People who train regularly like to measure things. A LOT of things. They have a plan and they have to make sure the plan is working. They need proof they’re getting better. The objective is to set as many personal records, or PRs, as possible. There’s even a plausible argument out there that you can hit a PR every single session.
It all depends on how you define your PRs.
|photo credit: cubiclebot.com|
Regardless of where your PR falls on the awesome spectrum (instilling envy or awe), all PRs are created equal. Getting to the gym three days in the same week means just as much as a 600lb deadlift to the person who never made it past two. Being able to get your hands overhead for the first time in years means just as much as finishing that marathon. You just don’t get a sticker for doing things you’re “supposed to” be able to do.
Unless you’ve been injured, unless you’ve been rendered incapable, you can never know the ebullience of victory in crossing the line from can’t to can. If you are a fitness enthusiast pushing your body up that magnanimous peak, do not discredit the feats of those who are just beginning. If you are a wide-eyed newbie looking to enter the realm of training, don’t be intimidated by thoughts of less-than-ness. Everybody had to start somewhere, and the big boys and girls are far too focused on themselves to pay attention to you. They obviously don’t care what people think of them when they do weird things and grunt, so neither should you.
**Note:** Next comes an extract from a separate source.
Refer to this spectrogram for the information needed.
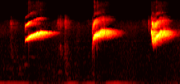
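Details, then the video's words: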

Personal records are a belief of progress. Go ahead and let yourself believe. Don’t judge or let yourself be judged by what you can do, because there will always, always, always be something that you can’t. That’s why we train.